He said: ‘Worryingly for Johnson, even Conservative and Leave voters are sceptical.
‘Half (50 per cent) of those who voted for Brexit back in 2016 think it’s unlikely to have taken place by November, as do 48 per cent of Tory voters.
‘Remainers, Lib Dems and Labour are all even more doubtful that the deadline can be reached, with between 63 per cent and 64 per cent in each of these groups saying they don’t expect to see Brexit having taken place by then.’
A promise to deliver Brexit by October 31 has been the centre piece of Mr Johnson’s Tory leadership campaign.
He has made Halloween a hard deadline and has said he will not countenance another delay.
Mr Hunt has been slightly softer on the issue.
The Foreign Secretary has said he would keep the option of a No Deal divorce on the table but would also be willing to agree to a short extension if a deal with Brussels was in sight.

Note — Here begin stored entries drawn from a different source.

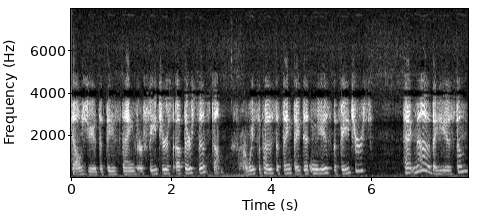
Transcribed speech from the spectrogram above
tells you that these things are features of their system. Right. Are we supposed to think they didn't use the features? Heck no, they used them.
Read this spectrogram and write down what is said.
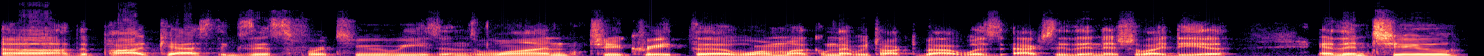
Uh, the podcast exists for two reasons. One, to create the warm welcome that we talked about was actually the initial idea. And then two,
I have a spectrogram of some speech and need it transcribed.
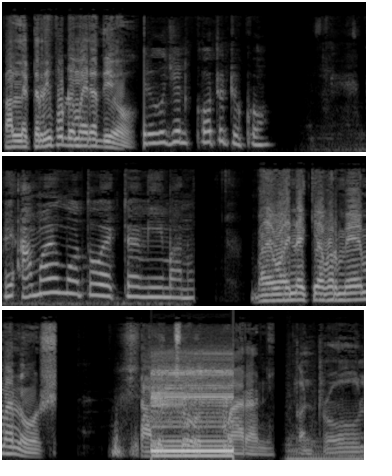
পারলে একটা রিপোর্ট মাইরা দিও। ওজন কতটুকু? মানে আমার মতো একটা মেয়ে মানুষ ভাই ওই নাকি আবার মেয়ে মানুষ? শালি চোদ মারানি। কন্ট্রোল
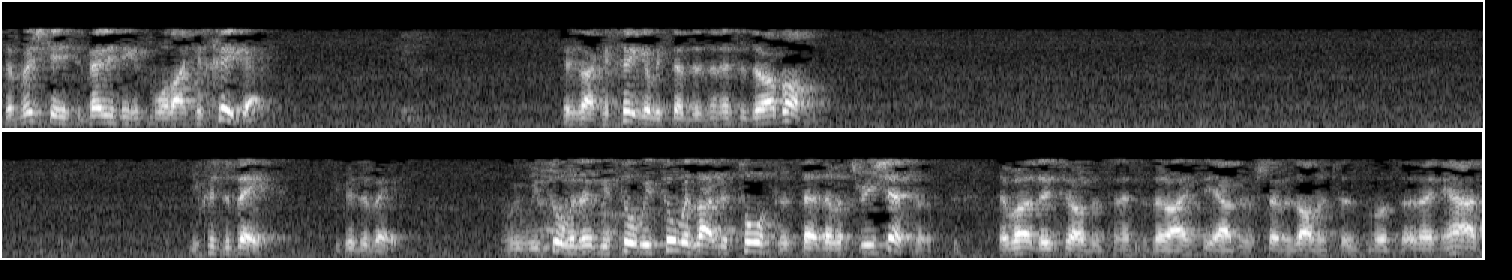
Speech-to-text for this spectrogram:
So in which case, if anything, it's more like a. If it's like a figure, we said there's an Issa Durabon. You could debate. You could debate. We, we saw with we saw we saw with like the tortoise that there were three shittas. There were those held it's an Issa Duraisi, you had Rosh Hashanah and then you had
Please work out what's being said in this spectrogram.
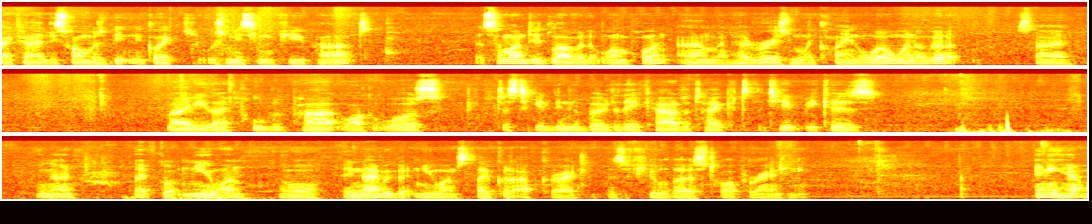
okay, this one was a bit neglected. It was missing a few parts. But someone did love it at one point. Um, it had reasonably clean oil when I got it. So maybe they've pulled it apart like it was just to get it in the boot of their car to take it to the tip because, you know, they've got a new one or their neighbour got a new one so they've got to upgrade. There's a few of those type around here. Anyhow,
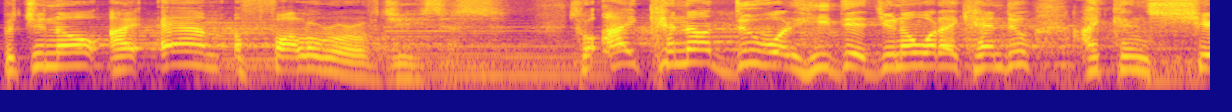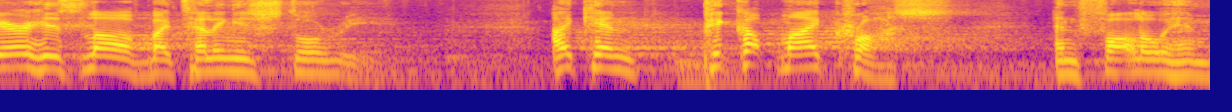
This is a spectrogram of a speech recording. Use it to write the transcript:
But you know, I am a follower of Jesus. So I cannot do what he did. You know what I can do? I can share his love by telling his story. I can pick up my cross and follow him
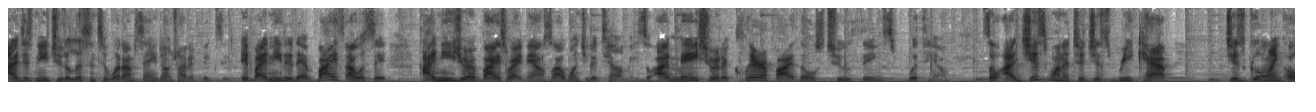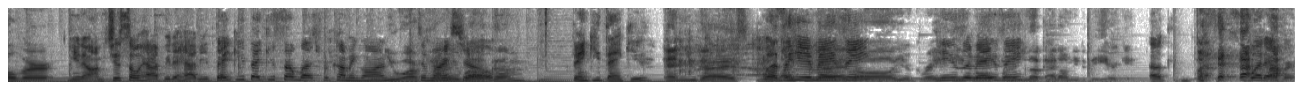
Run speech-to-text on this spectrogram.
I just need you to listen to what I'm saying. Don't try to fix it. If I needed advice, I would say, I need your advice right now. So, I want you to tell me. So, I made sure to clarify those two things with him. So, I just wanted to just recap. Just going over, you know, I'm just so happy to have you. Thank you, thank you so much for coming on You are to very my show. welcome. Thank you, thank you. And you guys, Wasn't like he amazing? all. You're great. He's people, amazing. look, I don't need to be here again. Okay, whatever.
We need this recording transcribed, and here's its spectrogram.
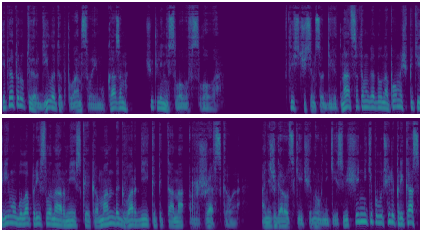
И Петр утвердил этот план своим указом чуть ли не слово в слово. В 1719 году на помощь Петериму была прислана армейская команда гвардии капитана Ржевского, а нижегородские чиновники и священники получили приказ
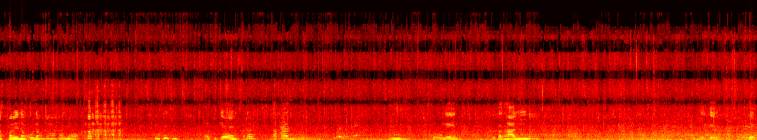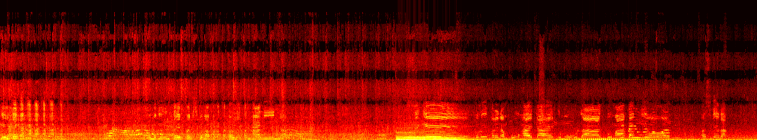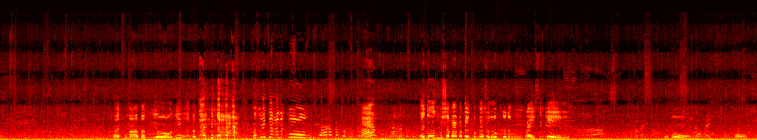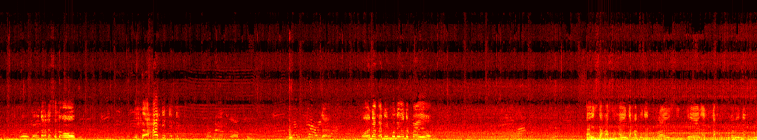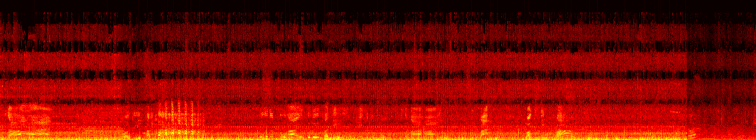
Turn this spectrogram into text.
Napakalakas pa rin ng ulang nakakalok. o sige, tara, lakad. Hmm, suungin. Itaghali na. Sige, sige. Kung mag-iintay pa, Diyos ko, napakatagal na itang hali na. Sige, tuloy pa rin ang buhay kahit umuulan, bumabagyo. Ah, sige anak. Kahit bumabagyo. Ni, abat ay. Paswait lang anak ko. Ha? Eh doon mo siya papatayin pag nasa loob ka ng tricycle. Ganun. Oh, oh mauna ka na sa loob. Ay! Mahirap. Umuulan. O anak, anin mo na yung ano pa yun? Ay, nakasakay na kami ng tricycle. Ang lakas pa rin ng ulan. Di ba? Ganyan ang buhay. Tuloy pa din. Kaya nagpunta sa bahay. Pa. Magsipa.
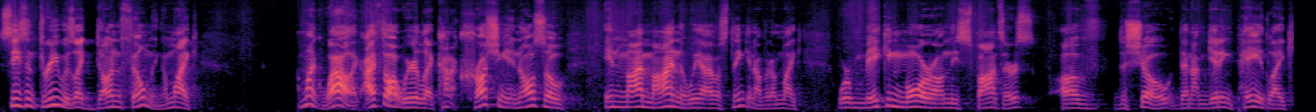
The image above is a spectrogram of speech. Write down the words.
season three was like done filming i'm like i'm like wow like i thought we were like kind of crushing it and also in my mind the way i was thinking of it i'm like we're making more on these sponsors of the show, than I'm getting paid like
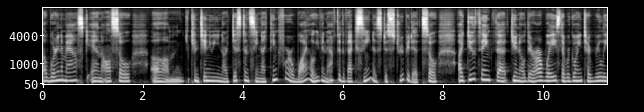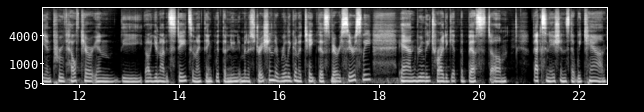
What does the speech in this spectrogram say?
uh, wearing a mask and also um, continuing our distancing, I think, for a while, even after the vaccine is distributed. So I do think that, you know, there are ways that we're going to really improve healthcare in the uh, United States. And I think with the new administration, they're really going to take this very seriously and really try to get the best um, vaccinations that we can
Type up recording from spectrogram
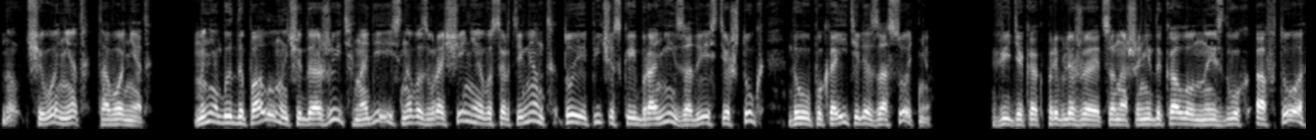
Ну, чего нет, того нет. Мне бы до полуночи дожить, надеясь на возвращение в ассортимент той эпической брони за 200 штук до упокоителя за сотню. Видя, как приближается наша недоколонна из двух авто,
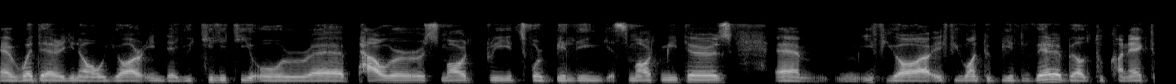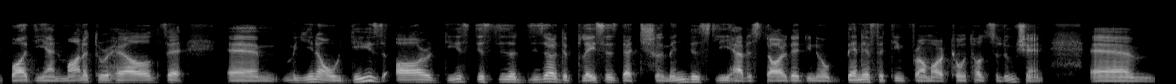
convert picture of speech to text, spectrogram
uh, whether you know you are in the utility or uh, power smart grids for building smart meters um, if you are if you want to build variable to connect body and monitor health uh, um, you know, these are these this these are, these are the places that tremendously have started, you know, benefiting from our total solution. Um,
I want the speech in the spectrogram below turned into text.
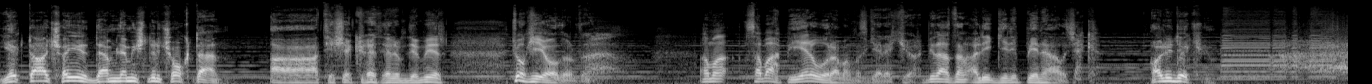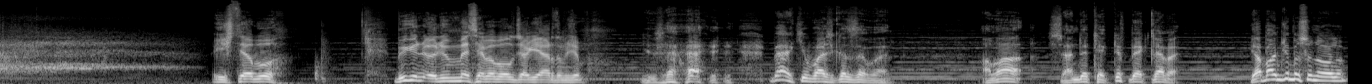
Yekta çayı demlemiştir çoktan. Aa teşekkür ederim Demir. Çok iyi olurdu. Ama sabah bir yere uğramamız gerekiyor. Birazdan Ali gelip beni alacak. Ali de kim? İşte bu. Bir gün ölümüme sebep olacak yardımcım. Güzel. Belki başka zaman. Ama sen de teklif bekleme. Yabancı mısın oğlum?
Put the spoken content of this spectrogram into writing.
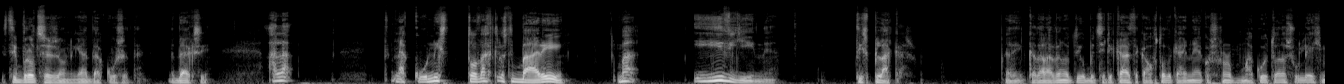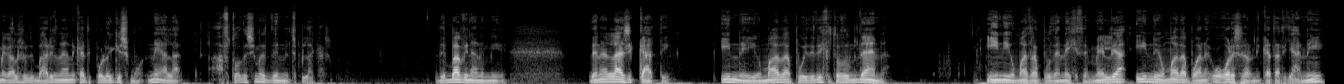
στην πρώτη σεζόν για να τα ακούσετε. Εντάξει. Αλλά να κουνείς το δάχτυλο στην παρή, μα οι ίδιοι είναι της πλάκας. Δηλαδή, καταλαβαίνω ότι ο Μπετσυρικά 18, 19, 20 χρόνια που με ακούει τώρα σου λέει έχει μεγάλο την παρή να είναι κάτι υπολογίσιμο. Ναι, αλλά αυτό δεν σημαίνει ότι δεν είναι της πλάκας. Δεν πάβει να είναι. Δεν αλλάζει κάτι είναι η ομάδα που ιδρύθηκε το 1971. Είναι η ομάδα που δεν έχει θεμέλια, είναι η ομάδα που αγόρεσαν οι Καταριανοί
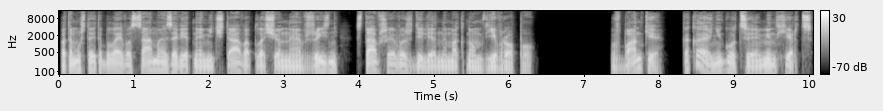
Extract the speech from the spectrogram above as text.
потому что это была его самая заветная мечта, воплощенная в жизнь, ставшая вожделенным окном в Европу. «В банке? Какая негоция, Минхерц?»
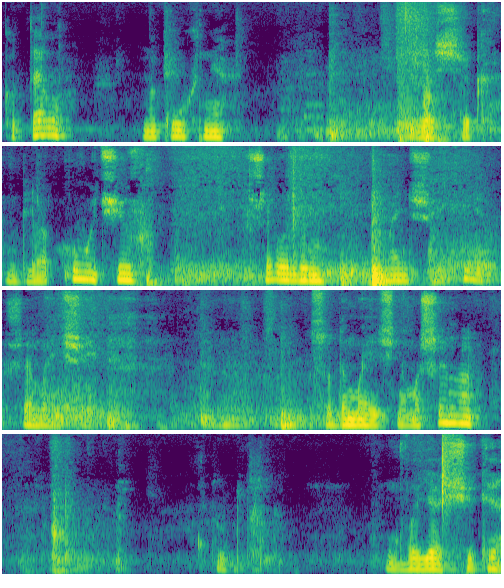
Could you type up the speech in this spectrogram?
котел на кухні, ящик для овочів, ще один менший і ще менший. Судомеєчна машина. Тут два ящики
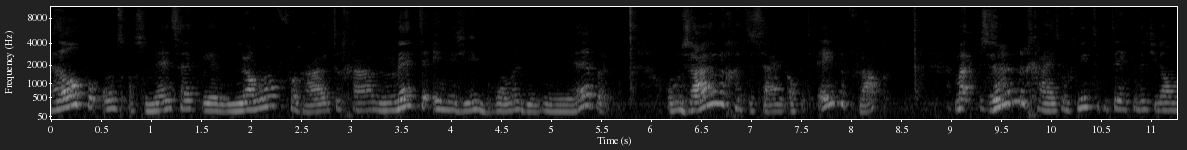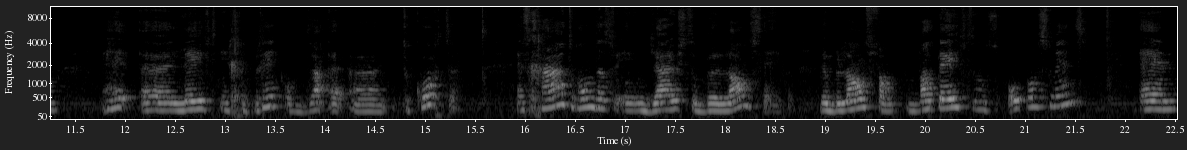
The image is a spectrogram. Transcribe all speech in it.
helpen ons als mensheid weer langer vooruit te gaan met de energiebronnen die we nu hebben. Om zuiniger te zijn op het ene vlak. Maar zuinigheid hoeft niet te betekenen dat je dan eh, leeft in gebrek of uh, tekorten. Het gaat erom dat we in juiste balans leven. De balans van wat levert ons op als mens en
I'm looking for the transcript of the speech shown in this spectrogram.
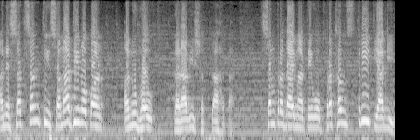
અને સત્સંગથી સમાધિનો પણ અનુભવ કરાવી શકતા હતા. સંપ્રદાયમાં તેઓ પ્રથમ સ્ત્રી ત્યાગી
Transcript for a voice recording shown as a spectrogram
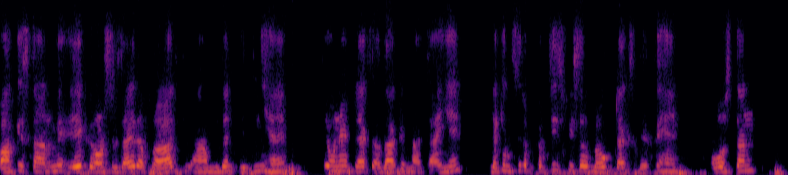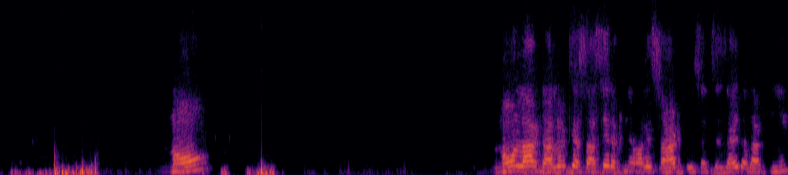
पाकिस्तान में एक करोड़ से ज़्यादा अफराद की आमदन इतनी है कि उन्हें टैक्स अदा करना चाहिए, लेकिन सिर्फ़ 25 फ़ीसद लोग टैक्स देते हैं। औसतन नौ नौ लाख डॉलर के असासे रखने वाले साठ फ़ीसद से ज़्यादा अदाकीन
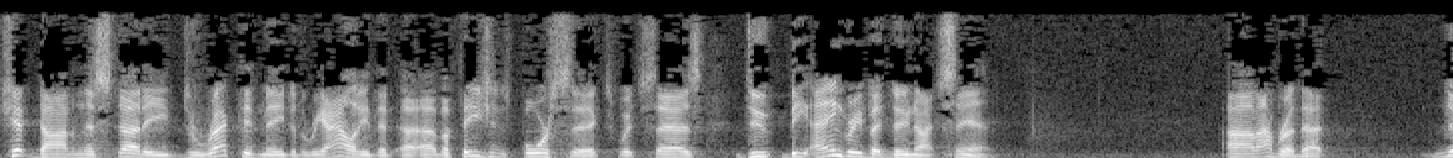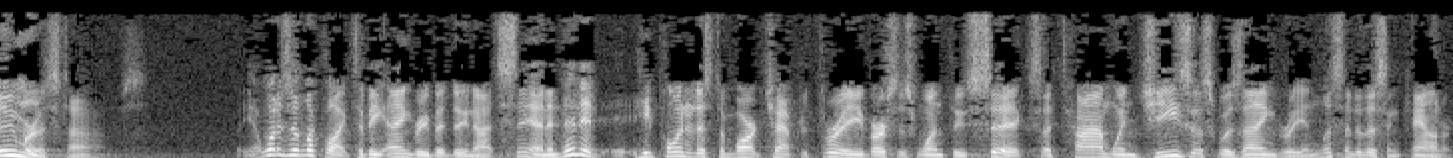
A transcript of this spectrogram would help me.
Chip Dodd in this study directed me to the reality that, uh, of Ephesians 4 6, which says, do, Be angry but do not sin. Um, I've read that numerous times. You know, what does it look like to be angry but do not sin? And then it, he pointed us to Mark chapter 3, verses 1 through 6, a time when Jesus was angry. And listen to this encounter.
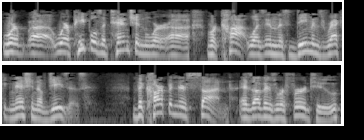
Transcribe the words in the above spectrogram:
where uh, where people's attention were uh, were caught was in this demon's recognition of Jesus. The carpenter's son, as others referred to,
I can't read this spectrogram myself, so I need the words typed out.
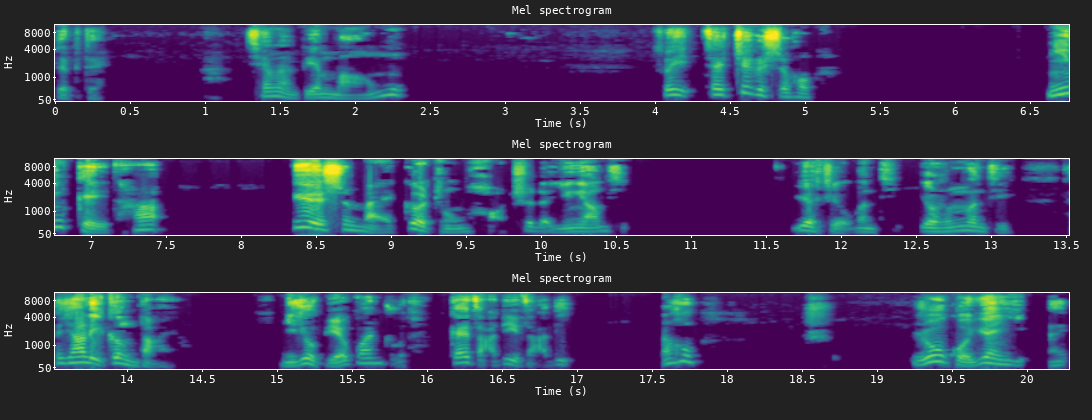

Mr Johnson’s hardline Brexit stance – he has also ruled out calling an election before Britain has left the bloc – has put the UK and EU on a collision course.
Brussels has been adamant that the current divorce deal cannot be changed – a key demand of the former mayor of London.
Ursula von der Leyen, the president-elect of the European Commission, has said she would agree a further Brexit delay beyond October 31 but only for a ‘good reason’ like a general election or second referendum.
The likelihood of the two sides striking a compromise enabling the UK to leave on good terms on or before Halloween appears slim.
But the YouGov poll suggested voters ultimately believe there will be another delay.
Britain was supposed to leave the EU on March 29 this year but the UK’s departure was put back after MPs rejected Theresa May’s Brexit deal on three separate occasions.
Hope Not Hate’s findings are the product of combining numerous old polls and then subjecting the figures to what the group described as ‘advanced data analysis’.
Boris Johnson, pictured in Westminster today, has vowed to deliver Brexit by October 31 ‘do or die’
Gordon Brown, pictured in London today, compared a No Deal Brexit to the Charge of the Light Brigade
Mr Brown today accused Mr Johnson of preparing to push the British economy ‘off a cliff’.
Speaking in central London, Mr Brown warned Mr Johnson may be fated to be remembered by history ‘not as the 55th prime minister of the UK but as the first prime minister of England’.
‘The message to Boris Johnson is plain and urgent: Don’t push Britain off a cliff on October 31,’ he said.
‘If No Deal goes ahead on Thursday October 31, 24 hours later – on what Brexiteers will call ‘freedom Friday’, but others ‘black Friday’ – there will almost certainly be hold-ups at Dover.
‘By Saturday, pile-ups on our motorways. By Sunday, food prices will be going up – a 10 per cent rise is the latest estimate – and by Monday, the pound – already sharply down on its pre-Brexit value – will be under pressure.
‘By Tuesday, medical drugs from mainland Europe will be less accessible, and a week after Brexit, companies will be complaining that vital stocks and components are not reaching them, and that is likely to put their workers on short-time.’
He added: ‘British history includes self-inflicted wounds – military disasters such as the Charge of the Light Brigade and the fiasco of Gallipoli – but no peacetime act of self-harm can rival a No Deal Brexit for which we are so woefully unprepared.’
Mr Brown claimed polling by Hope Not Hate suggested three million voters who backed Leave in the 2016 referendum now opposed a No Deal Brexit.